Director: Fred Zinnemann
Writers: Carl Foreman (screenplay), John W. Cunningham (story)
Stars: Gary Cooper, Grace Kelly, Katy Jurado, Lloyd Bridges, Thomas Mitchell
High Noon is the Citizen Kane of Western cinema. It
is, simply put, a masterpiece. Every aspect of the film screams
precision. The acting, the music, the set, the dialogue, the camerawork,
is all perfection. Gary Cooper is flawless in this film, and it will always go down as the greatest role he ever played.
This film is a clear display of how the strong swallowed the weak in
the small, dirty, western towns. The people were like chickens, and
would panic at the site of armed bandits. This is the story of a man who
would not run away from four dangerous criminals that had a bone to
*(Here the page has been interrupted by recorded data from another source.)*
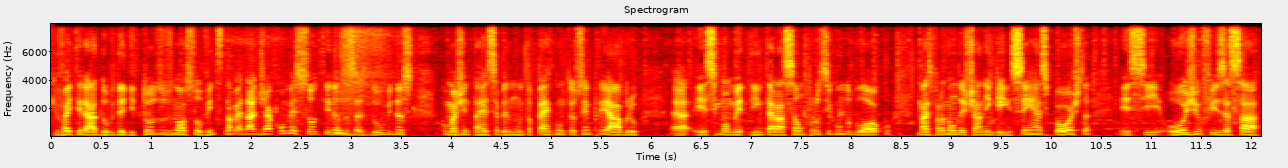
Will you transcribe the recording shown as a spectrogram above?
que vai tirar a dúvida de todos os nossos ouvintes. Na verdade já começou tirando essas dúvidas, como a gente está recebendo muita pergunta, eu sempre abro uh, esse momento de interação para o segundo bloco, mas para não deixar ninguém sem resposta, esse hoje eu fiz essa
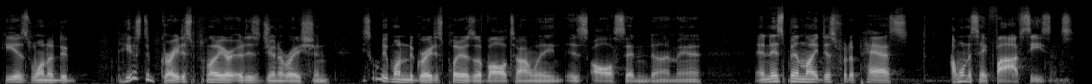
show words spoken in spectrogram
he is one of the, he is the greatest player of this generation. He's gonna be one of the greatest players of all time when it's all said and done, man. And it's been like this for the past, I want to say five seasons.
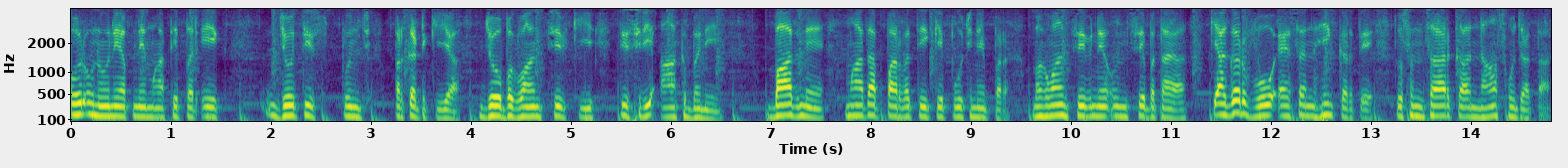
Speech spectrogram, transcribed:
और उन्होंने अपने माथे पर एक ज्योतिष पुंज प्रकट किया, जो भगवान शिव की तीसरी आँख बनी। बाद में माता पार्वती के पूछने पर भगवान शिव ने उनसे बताया कि अगर वो ऐसा नहीं करते तो संसार का नाश हो जाता,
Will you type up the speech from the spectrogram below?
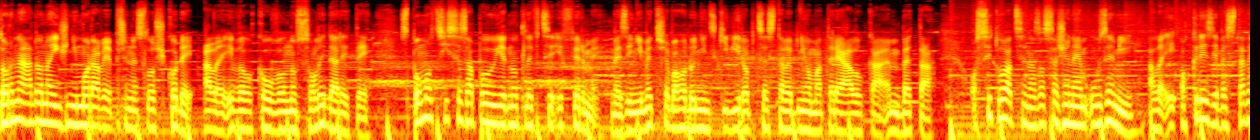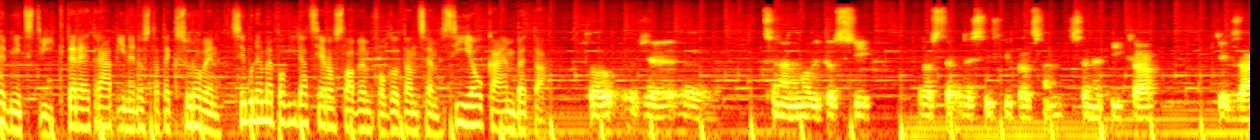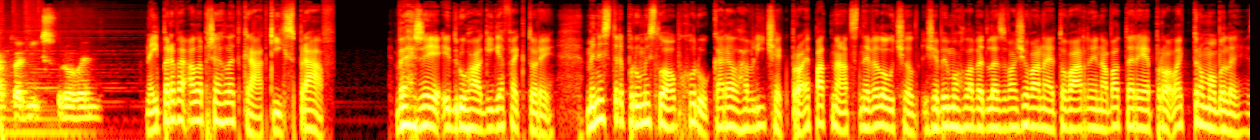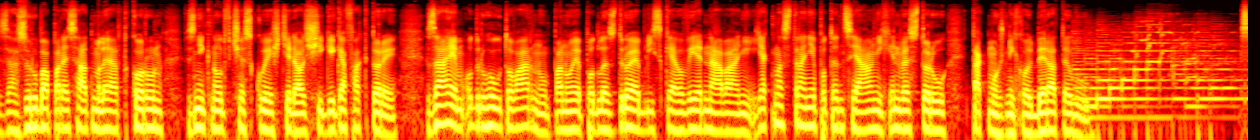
Tornádo na Jižní Moravě přineslo škody, ale i velkou vlnu solidarity. S pomocí se zapojují jednotlivci i firmy, mezi nimi třeba hodonický výrobce stavebního materiálu KM Beta. O situaci na zasaženém území, ale i o krizi ve stavebnictví, které trápí nedostatek surovin, si budeme povídat s Jaroslavem Fogltancem, CEO KM Beta. To, že eh, cena nemovitostí roste o desítky procent, se netýká těch základních surovin. Nejprve ale přehled krátkých zpráv. Ve hře je i druhá Gigafactory. Ministr průmyslu a obchodu Karel Havlíček pro E15 nevyloučil, že by mohla vedle zvažované továrny na baterie pro elektromobily za zhruba 50 miliard korun vzniknout v Česku ještě další Gigafactory. Zájem o druhou továrnu panuje podle zdroje blízkého vyjednávání jak na straně potenciálních investorů, tak možných odběratelů.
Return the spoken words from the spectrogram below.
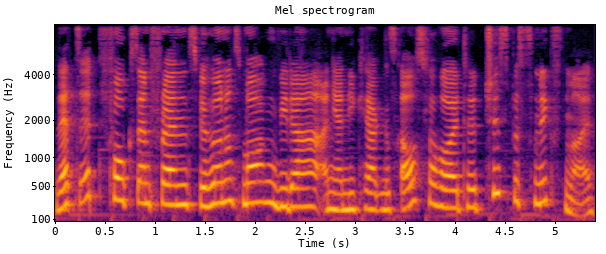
That's it, folks and friends. Wir hören uns morgen wieder. Anja Niekerken ist raus für heute. Tschüss, bis zum nächsten Mal.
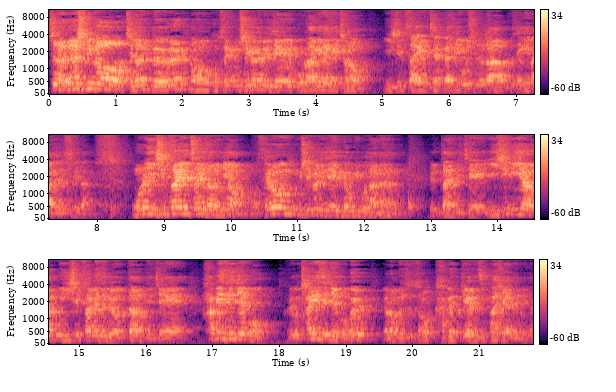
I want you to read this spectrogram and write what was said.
자, 안녕하십니까. 제자님들, 어, 곱셈 공식을 이제 하게 되기처럼 24일차까지 오시느라 고생이 많으셨습니다. 오늘 24일차에서는요, 어, 새로운 공식을 이제 배우기보다는 일단 이제 22하고 23에서 배웠던 이제 합의 세 제곱, 그리고 차이 세 제곱을 여러분 스스로 가볍게 연습하셔야 됩니다.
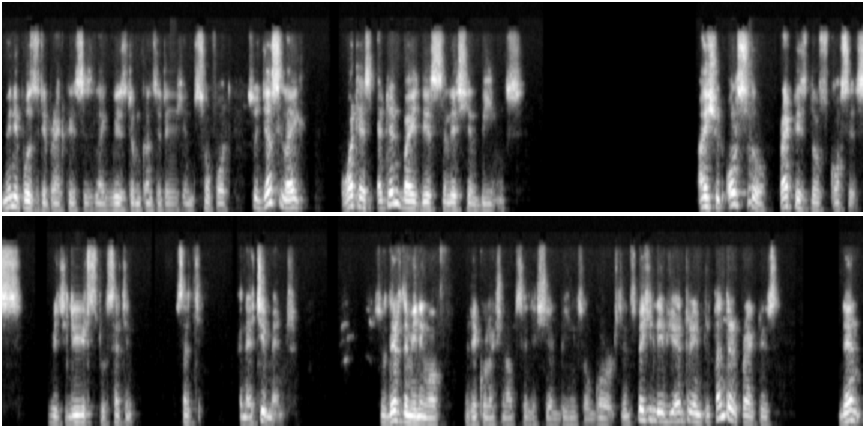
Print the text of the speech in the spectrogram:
many positive practices like wisdom, concentration, so forth. So just like what is attained by these celestial beings, I should also practice those courses which leads to such an, such an achievement. So there's the meaning of recollection of celestial beings or gods. And especially if you enter into tantric practice, then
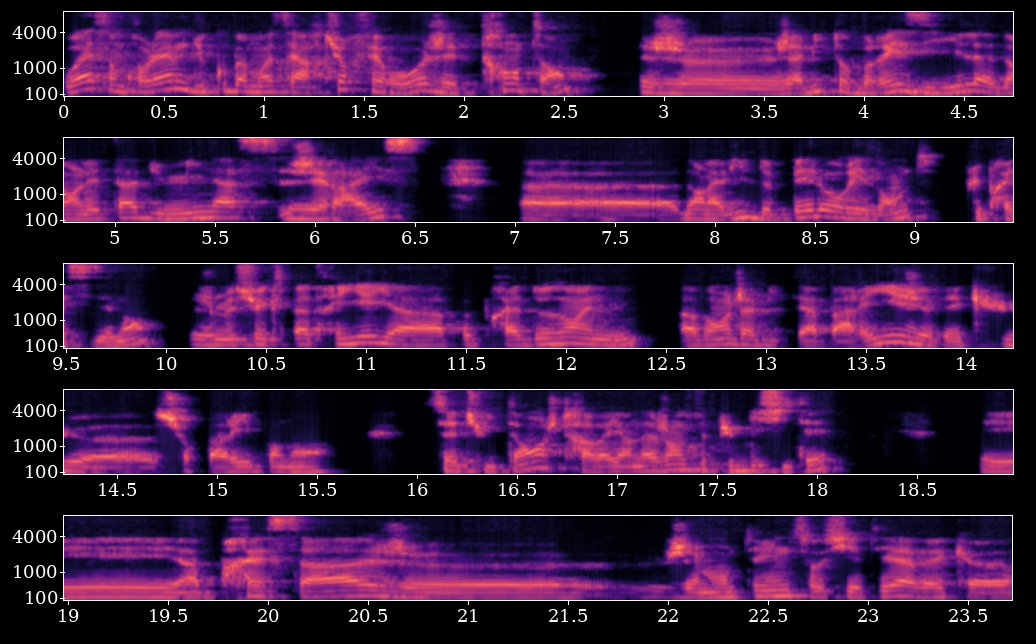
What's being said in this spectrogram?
Ouais, sans problème. Du coup, bah, moi, c'est Arthur Ferraud, j'ai 30 ans. J'habite au Brésil, dans l'état du Minas Gerais, euh, dans la ville de Belo Horizonte, plus précisément. Je me suis expatrié il y a à peu près deux ans et demi. Avant, j'habitais à Paris. J'ai vécu euh, sur Paris pendant 7-8 ans. Je travaillais en agence de publicité. Et après ça, j'ai monté une société avec euh,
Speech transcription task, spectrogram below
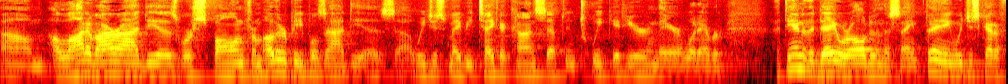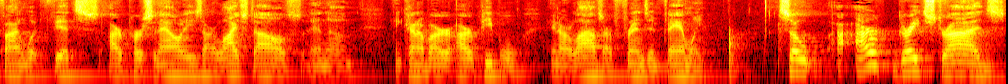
Um, a lot of our ideas were spawned from other people's ideas. Uh, we just maybe take a concept and tweak it here and there, whatever. At the end of the day, we're all doing the same thing. We just got to find what fits our personalities, our lifestyles, and, um, and kind of our, our people in our lives, our friends and family. So, our great strides,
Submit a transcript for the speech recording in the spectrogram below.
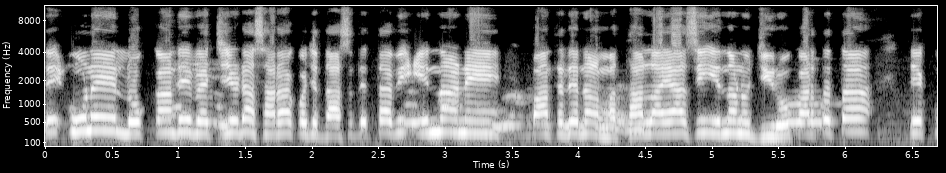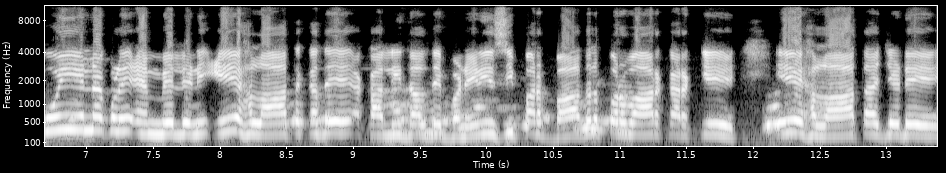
ਤੇ ਉਹਨੇ ਲੋਕਾਂ ਦੇ ਵਿੱਚ ਜਿਹੜਾ ਸਾਰਾ ਕੁਝ ਦੱਸ ਦਿੱਤਾ ਵੀ ਇਹਨਾਂ ਨੇ ਪੰਥ ਦੇ ਨਾਲ ਮੱਥਾ ਲਾਇਆ ਸੀ ਇਹਨਾਂ ਨੂੰ ਜ਼ੀਰੋ ਕਰ ਦਿੱਤਾ। ਤੇ ਕੋਈ ਇਹਨਾਂ ਕੋਲੇ ਐਮਐਲਏ ਨਹੀਂ ਇਹ ਹਾਲਾਤ ਕਦੇ ਅਕਾਲੀ ਦਲ ਦੇ ਬਣੇ ਨਹੀਂ ਸੀ, ਪਰ ਬਾਦਲ ਪਰਿਵਾਰ ਕਰਕੇ ਇਹ ਹਾਲਾਤ ਆ ਜਿਹੜੇ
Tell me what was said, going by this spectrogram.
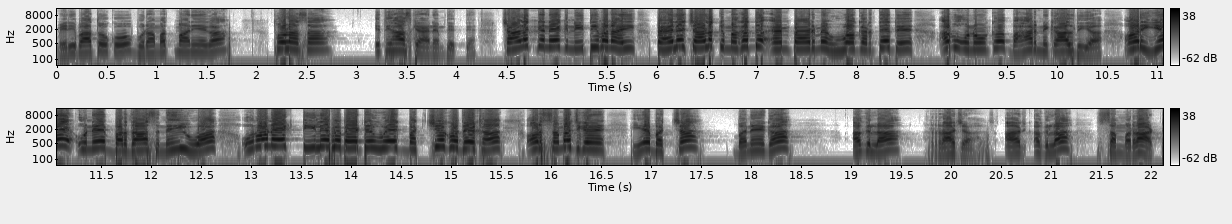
मेरी बातों को बुरा मत मानिएगा। थोड़ा सा इतिहास के आने में देखते हैं। चाणक्य ने एक नीति बनाई। पहले चाणक्य मगध एम्पायर में हुआ करते थे। अब उनको बाहर निकाल दिया। और ये उन्हें बर्दाश्त नहीं हुआ। उन्होंने एक टीले पे बैठे हुए एक बच्चे को देखा और समझ गए, ये बच्चा बनेगा अगला राजा, आज अगला सम्राट।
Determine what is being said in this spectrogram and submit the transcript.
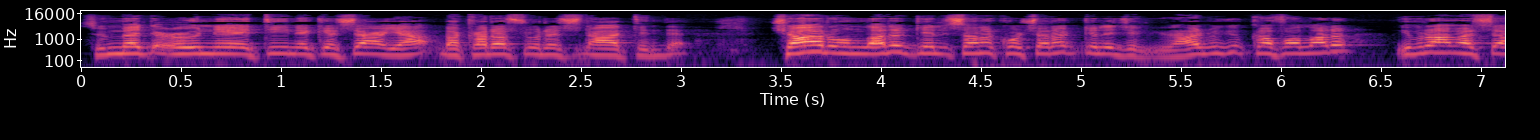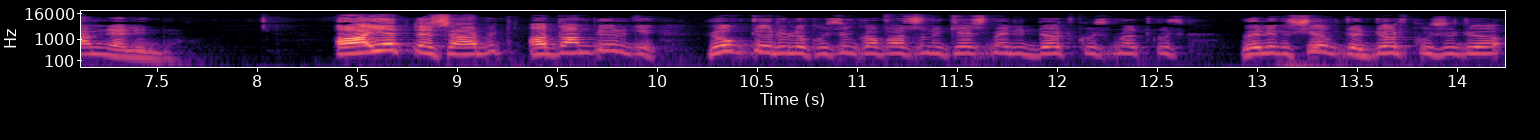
Sümmet ûneyetîne kesâya Bekara suresinin ayetinde. Çağır onları gel sana koşarak gelecekler. Halbuki kafaları İbrahim Aleyhisselam'ın elinde. Ayetle sabit. Adam diyor ki yok diyor öyle kuşun kafasını kesmedi. Dört kuş met kuş. Böyle bir şey yok diyor. Dört kuşu diyor.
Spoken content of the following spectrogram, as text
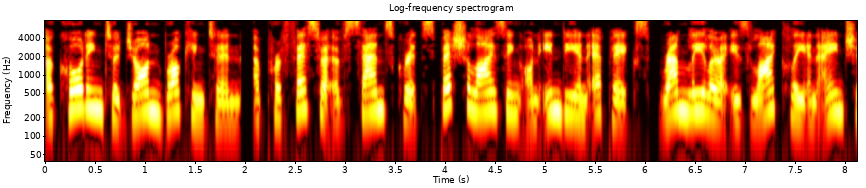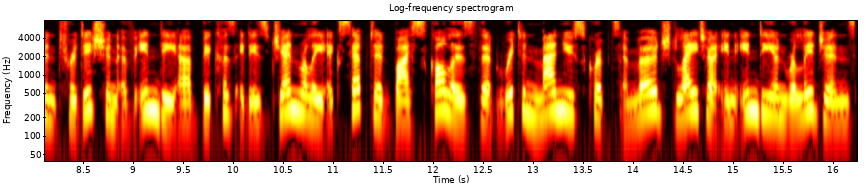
According to John Brockington, a professor of Sanskrit specializing on Indian epics, Ramlila is likely an ancient tradition of India because it is generally accepted by scholars that written manuscripts emerged later in Indian religions,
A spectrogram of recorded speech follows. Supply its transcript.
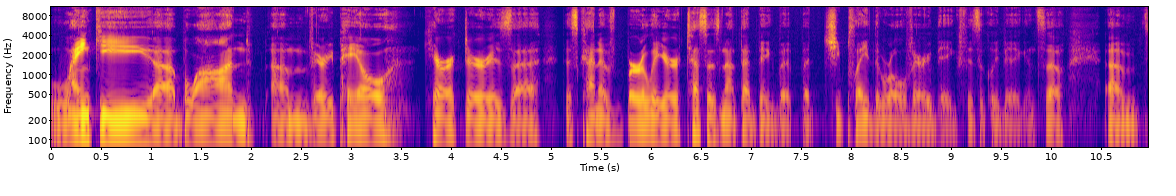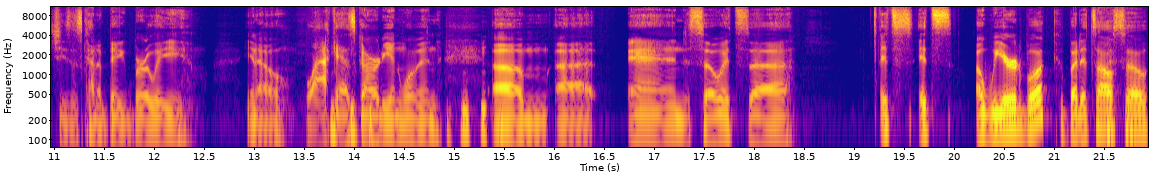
lanky, uh, blonde, um, very pale character, is uh, this kind of burlier. Tessa's not that big, but but she played the role very big, physically big, and so um, she's this kind of big, burly you know, black Asgardian woman. Um, uh, and so it's uh, it's it's a weird book, but it's also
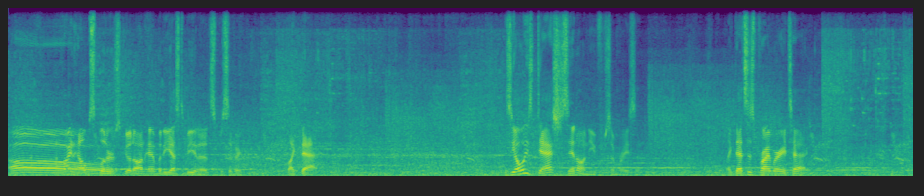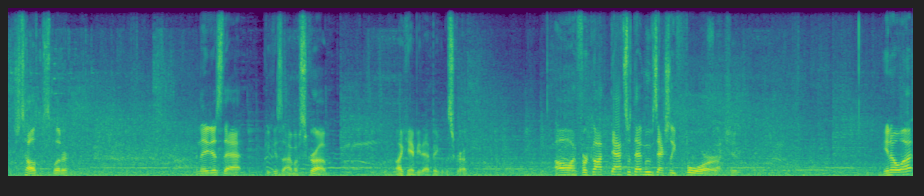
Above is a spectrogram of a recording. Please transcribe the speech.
Oh. I find Helm Splitter's good on him, but he has to be in a specific like that. Because he always dashes in on you for some reason. Like that's his primary attack. Just Helm Splitter. And then he does that because I'm a scrub. I can't be that big of a scrub. Oh, I forgot that's what that move's actually for. You know what?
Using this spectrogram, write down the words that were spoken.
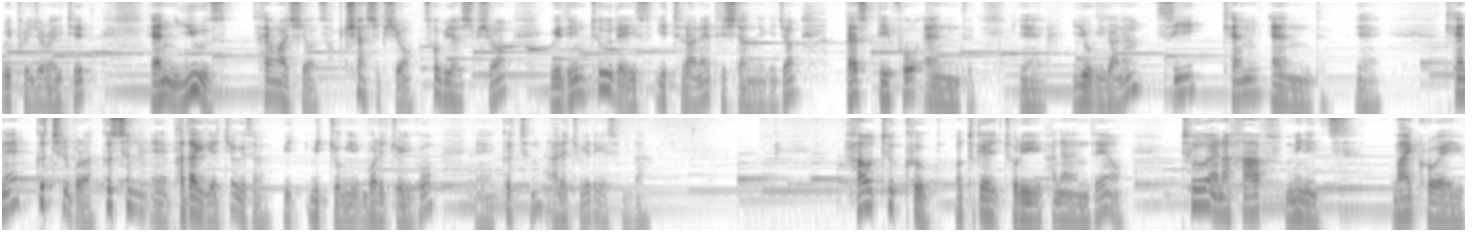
refrigerated and use 사용하시오, 섭취하십시오, 소비하십시오. within two days 이틀 안에 드시라는 얘기죠. best before end 예, 유효 기간은 C can end 예. 캔의 끝을 보라. 끝은 예, 바닥이겠죠. 그래서 위, 위쪽이 머리 쪽이고 예, 끝은 아래쪽이 되겠습니다. How to cook 어떻게 조리하냐는데요. Two and a half minutes microwave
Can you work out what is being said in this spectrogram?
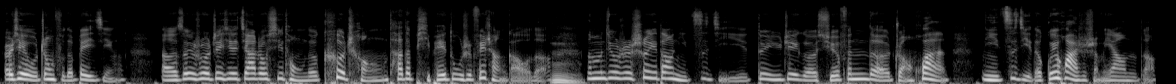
而且有政府的背景，呃，所以说这些加州系统的课程，它的匹配度是非常高的。嗯那么就是涉及到你自己对于这个学分的转换，你自己的规划是什么样子的？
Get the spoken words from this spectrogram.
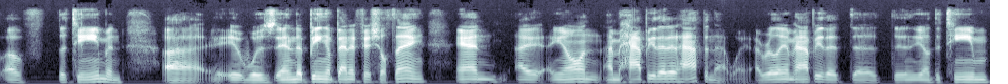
of the team and uh, it was ended up being a beneficial thing and I you know and I'm happy that it happened that way I really am happy that the, the you know the team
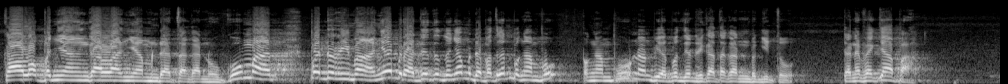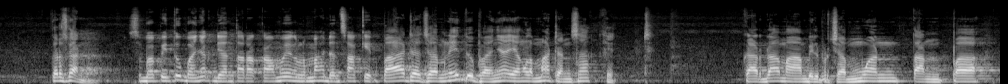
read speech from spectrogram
Kalau penyangkalannya mendatangkan hukuman, penerimaannya berarti tentunya mendapatkan pengampu, pengampunan biarpun tidak dikatakan begitu. Dan efeknya apa? Teruskan. Sebab itu banyak di antara kamu yang lemah dan sakit. Pada zaman itu banyak yang lemah dan sakit. Karena mengambil perjamuan tanpa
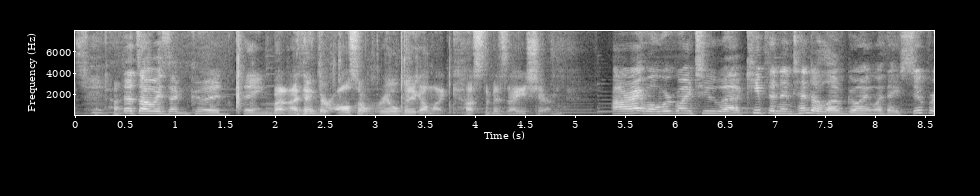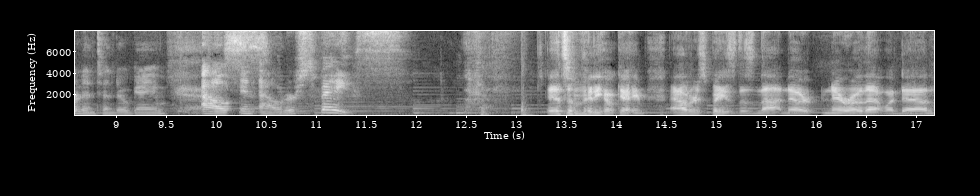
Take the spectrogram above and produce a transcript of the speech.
Sometimes. That's always a good thing. But I think they're also real big on like customization. All right, well, we're going to uh, keep the Nintendo love going with a Super Nintendo game out in outer space. It's a video game. Outer Space does not nar- narrow that one down.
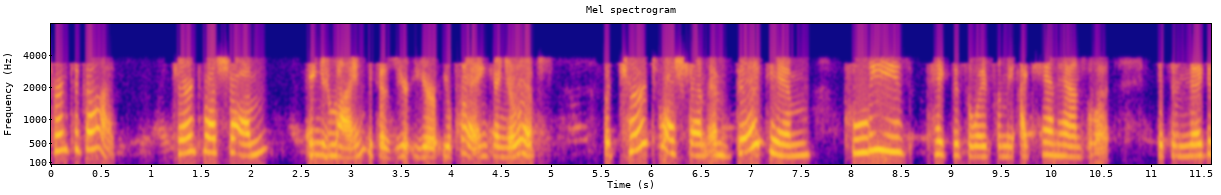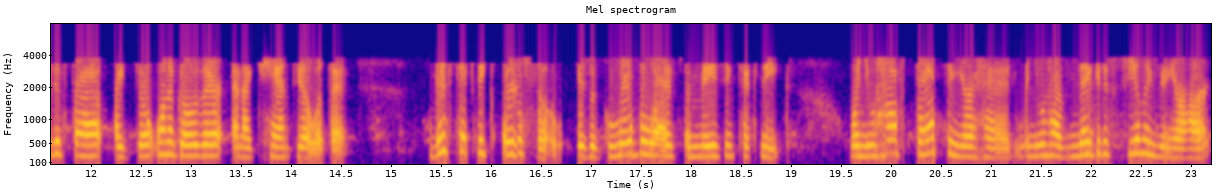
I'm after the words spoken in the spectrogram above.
turn to God. Turn to Hashem in your mind because you're, you're, you're praying and your lips, but turn to Hashem and beg Him, please take this away from me. I can't handle it. It's a negative thought. I don't want to go there and I can't deal with it. This technique also is a globalized, amazing technique. When you have thoughts in your head, when you have negative feelings in your heart,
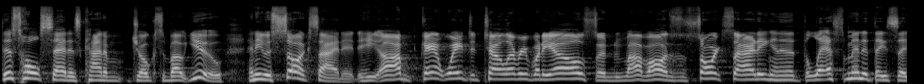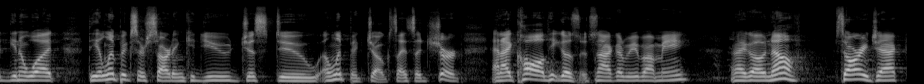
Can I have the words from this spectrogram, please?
this whole set is kind of jokes about you, and he was so excited. He, I can't wait to tell everybody else, and blah, this is so exciting. And at the last minute, they said, you know what, the Olympics are starting. Could you just do Olympic jokes? I said, sure. And I called. He goes, it's not going to be about me. And I go, no. Sorry, Jack.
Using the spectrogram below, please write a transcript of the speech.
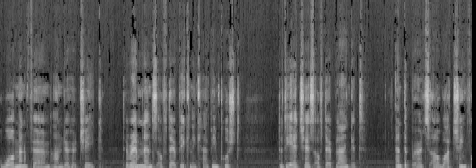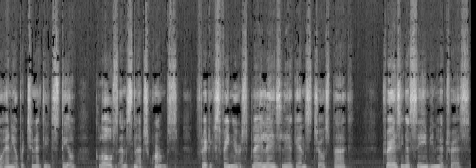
warm and firm under her cheek. The remnants of their picnic have been pushed to the edges of their blanket, and the birds are watching for any opportunity to steal clothes and snatch crumbs. Friedrich's fingers play lazily against Jo's back, tracing a seam in her dress,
pick with him. We follow Marshal Will Kane (Gary Cooper) through the early hours of the morning, up until high noon, searching for willing men to help him fight for his life.
There’s such an urgency felt throughout the film. Minute by minute the tension builds, with each glance of Cooper growing more concerned. There is no telling what will happen next, it’s very unpredictable. You really feel for Will, which makes it all the more easy to grow nervous as the plot develops.
Each of the supporting performances were great in their own way. The standout was Katy Jurado as one of Will’s ex-girlfriends, who is clearly still in love with him. Grace Kelly played
his wife, and fit the part well, although at times her beauty distracts
from the story-line at hand. I say that because she is an absolutely
stunning and clean woman, which makes the setting of the dirty south a
little less authentic. All in all, they were both intriguing characters.
The music and set production are really top notch. It feels
authentic, and really makes the movie miles more enjoyable. Perhaps the
best thing about High Noon is its exhilarating climax. I mean, WOW. Quentin Tarantino tries his hardest to have the bloodiest, darn tootenest gun battles in his films, but High Noon still stands as the classic gun-slinging legend.
With cinematography that rivals that of Casablanca, High Noon is one of the greatest westerns of all time. It’s simple, and perfect in almost every way imaginable.